Côte d’Ivoire: the humanitarian health implications of the current political crisis
The humanitarian health implications of the current political crisis in Côte d’Ivoire are difficult to predict. Ivoirians are fleeing to neighbouring countries, particularly to Liberia where more than 30 000 have now sought refuge at a rate of almost 600 new arrivals per day. Clashes in the west have raised the number displaced persons in these areas to 18 000, bringing the total number of IDPs in the country to 450 000.
In the health sector, the main effect of the crisis is to reduce access to health services for affected people. This is aggravated by the weakness of health systems in a sub region only starting to recover from long-standing conflicts. Displaced people need emergency health care, including trauma management, as well as essential and basic health care, such as obstetric and mental health care, and care for malnutrition. The risk of outbreak diseases such as yellow fever has increased, calling for close monitoring. This influx of population is putting a strain on communities with already limited resources and the competition for limited resources requires coordinated health interventions.
WHO has deployed staff members to support coordination and the provision of medical supplies. So far enough supplies have been prepositioned in the affected countries to cover the basic health need of 120 000 people for 3 months, including 1000 surgical interventions for injuries.
Close communication among the concerned country offices, the WHO Regional Office for Africa and headquarters is being maintained to monitor preparedness and response capacities.
A Regional Emergency Humanitarian Action Plan was launched on 14 January to reinforce response, preparedness and coordination among humanitarian partners in Côte d’Ivoire and in the neighbouring countries of Burkina Faso, Ghana, Guinea and Mali. It is requesting US$ 32.7 million to respond to the actual and potential humanitarian needs of up to 2 million people including refugees, returnees, host communities and other vulnerable groups.
Regional sector response plans developed for the Regional EHAP reflect the four strategic objectives of the 2011 Regional CAP for West Africa:
- Reduce excess mortality and morbidity in crisis situations,
- Reinforce livelihoods of the most vulnerable people severely affected by slow or sudden-onset crisis,
- Ensure humanitarian access and improve protection of vulnerable people,
- Strengthen coordination and preparedness of emergencies at national and regional levels.
In addition, an Emergency Humanitarian Action Plan for Liberia was launched requesting US$ 55 million to cover the most urgent humanitarian needs of refugees and returnees in Liberia.
Both appeals amount to US$ 87million of which US$ 5 million is dedicated to health.

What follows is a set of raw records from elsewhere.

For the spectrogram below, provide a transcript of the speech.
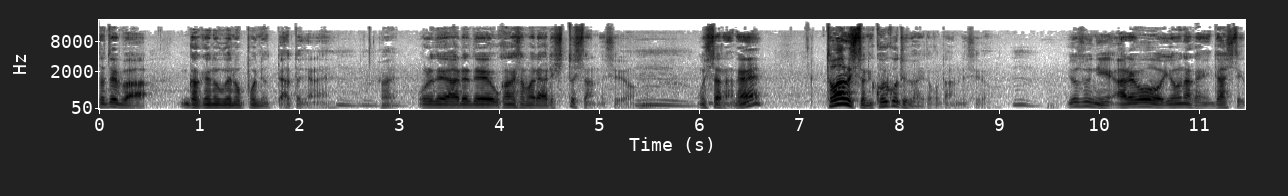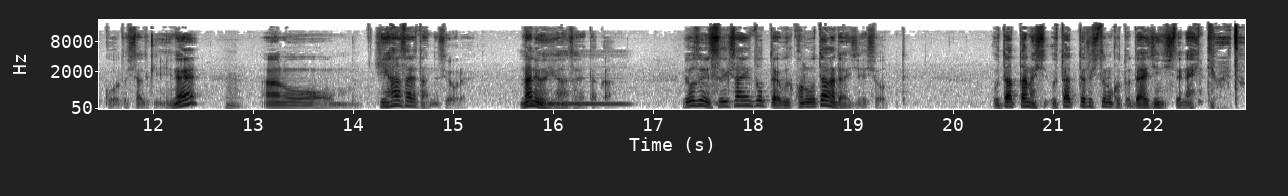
例えば「崖の上のポニョ」ってあったじゃない。はい。俺であれでおかげさまであれヒットしたんですよ、そしたらねとある人にこういうこと言われたことあるんですよ、要するにあれを世の中に出していこうとした時にね、あの批判されたんですよ俺。何を批判されたか、要するに鈴木さんにとってはこの歌が大事でしょって。歌ったの歌ってる人のことを大事にしてないって言われたの。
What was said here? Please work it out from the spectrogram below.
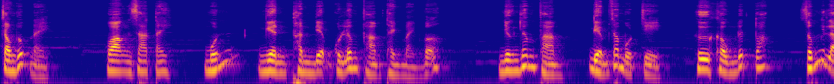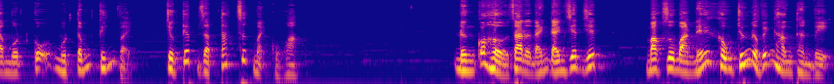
Trong lúc này, Hoàng ra tay, Muốn nghiền thần niệm của Lâm phàm thành mảnh vỡ. Nhưng Lâm phàm Điểm ra một chỉ, Hư không nứt toác, Giống như là một cỗ, một tấm kính vậy, Trực tiếp dập tắt sức mạnh của Hoàng. Đừng có hở ra để đánh đánh giết giết. Mặc dù bản đế không chứng được vĩnh hằng thần vị,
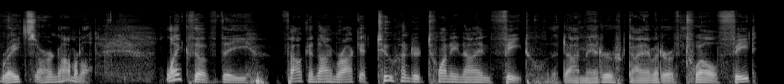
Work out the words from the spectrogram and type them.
rates are nominal. Length of the Falcon 9 rocket 229 feet with a diameter diameter of 12 feet.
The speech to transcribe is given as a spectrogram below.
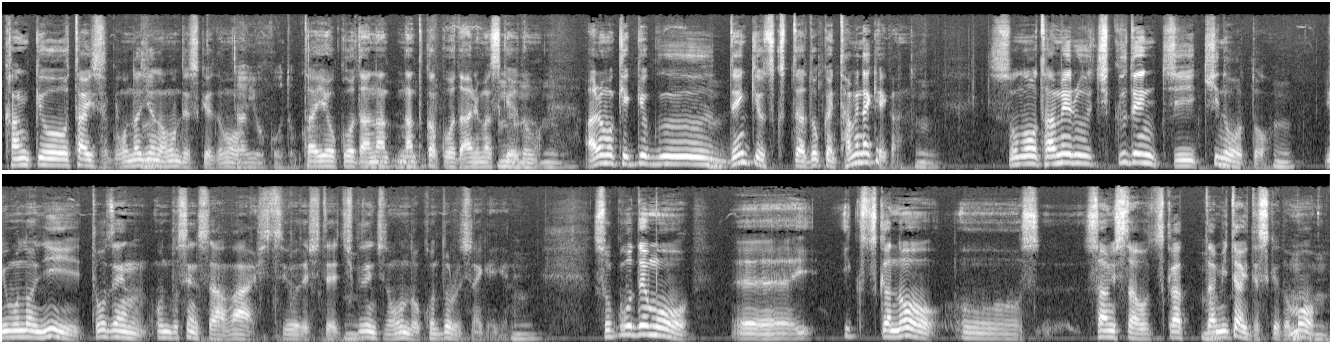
環境対策同じようなもんですけれども、太陽光とか。太陽光だなんなんとかこうだありますけれども、あれも結局電気を作ったらどっかに貯めなきゃいかん、その貯める蓄電池機能と、いうものに当然温度センサーが必要でして蓄電池の温度をコントロールしなきゃいけない、うん、そこでも、えー、いくつかのサーミスターを使ったみたいですけども、うんうん、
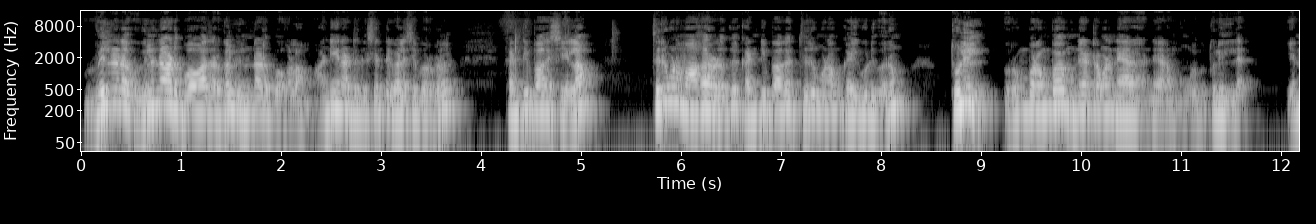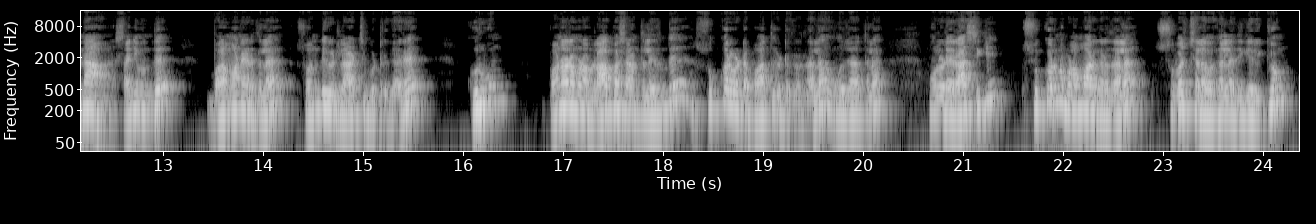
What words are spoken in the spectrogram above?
வெளிநாடு வெளிநாடு போகாதவர்கள் வெளிநாடு போகலாம். அந்நிய நாட்டிற்கு சென்று வேலை செய்பவர்கள் கண்டிப்பாக செய்யலாம். திருமணம் ஆகாதவர்களுக்கு கண்டிப்பாக திருமணம் கைகூடி வரும். தொழில் ரொம்ப ரொம்ப முன்னேற்றமான நேர நேரம். உங்களுக்கு தொழிலில் ஏன்னா சனி வந்து பலமான இடத்துல சொந்த வீட்டில் ஆட்சி பெற்றிருக்காரு. குருவும் பன்னெண்டாம் லாபஸ்தானத்தில் இருந்து சுக்கரவட்டை பார்த்துக்கிட்டு இருக்கிறதால உங்கள் ஜாதத்தில் உங்களுடைய ராசிக்கு சுக்கரனும் பலமாக இருக்கிறதால சுப செலவுகள் அதிகரிக்கும்.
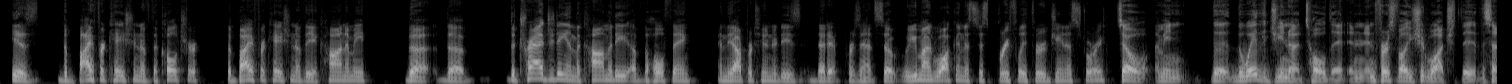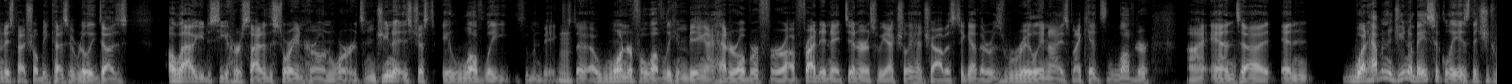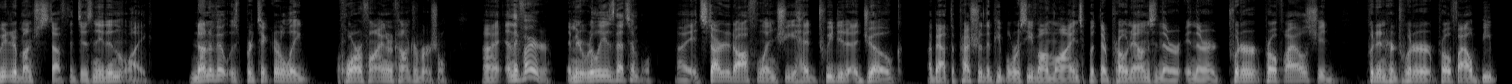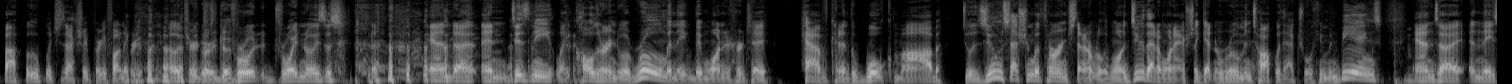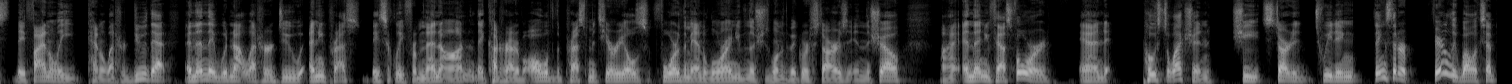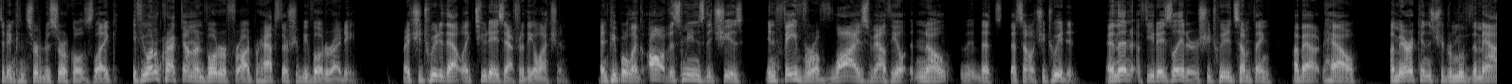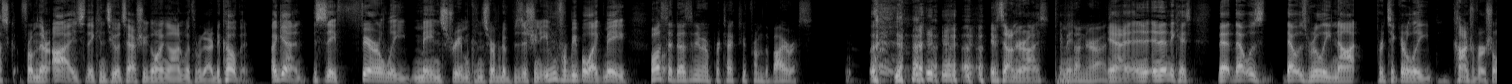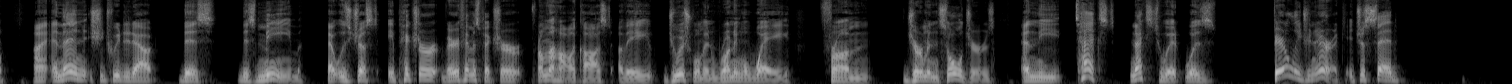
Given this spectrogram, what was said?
is the bifurcation of the culture, the bifurcation of the economy, the the the tragedy and the comedy of the whole thing, and the opportunities that it presents. So, will you mind walking us just briefly through Gina's story? So, I mean, the the way that Gina told it, and, and first of all, you should watch the the Sunday special because it really does allow you to see her side of the story in her own words. And Gina is just a lovely human being, mm. just a, a, wonderful, lovely human being. I had her over for uh, Friday night dinner, so we actually had Shabbos together. It was really nice. My kids loved her, uh, and uh, and what happened to Gina basically is that she tweeted a bunch of stuff that Disney didn't like. None of it was particularly horrifying or controversial, uh, and they fired her. I mean, it really is that simple. Uh, it started off when she had tweeted a joke about the pressure that people receive online to put their pronouns in their in their Twitter profiles. She had put in her Twitter profile beep bop boop, which is actually pretty funny. Pretty funny. Uh, which are Very good. Droid, droid noises. and uh, and Disney like called her into a room and they they wanted her to have kind of the woke mob do a Zoom session with her, and she said, "I don't really want to do that. I want to actually get in a room and talk with actual human beings." Mm-hmm. And uh, and they they finally kind of let her do that, and then they would not let her do any press. Basically, from then on, they cut her out of all of the press materials for The Mandalorian, even though she's one of the bigger stars in the show. Uh, and then you fast forward, and post election, she started tweeting things that are fairly well accepted in conservative circles. Like, if you want to crack down on voter fraud, perhaps there should be voter ID. right? She tweeted that like two days after the election. And people were like, oh, this means that she is in favor of lies about the. No, that's, that's not what she tweeted. And then a few days later, she tweeted something about how Americans should remove the mask from their eyes so they can see what's actually going on with regard to COVID. Again, this is a fairly mainstream conservative position, even for people like me. Plus, it doesn't even protect you from the virus. If it's on your eyes, you If it's on your eyes. Yeah. In, in any case, that that was that was really not particularly controversial. Uh, and then she tweeted out this this meme that was just a picture, very famous picture from the Holocaust of a Jewish woman running away from German soldiers, and the text next to it was fairly generic. It just said.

WHO is requesting US$ 2.5 million for assessment/diseases surveillance, coordination and the provision of basic health services.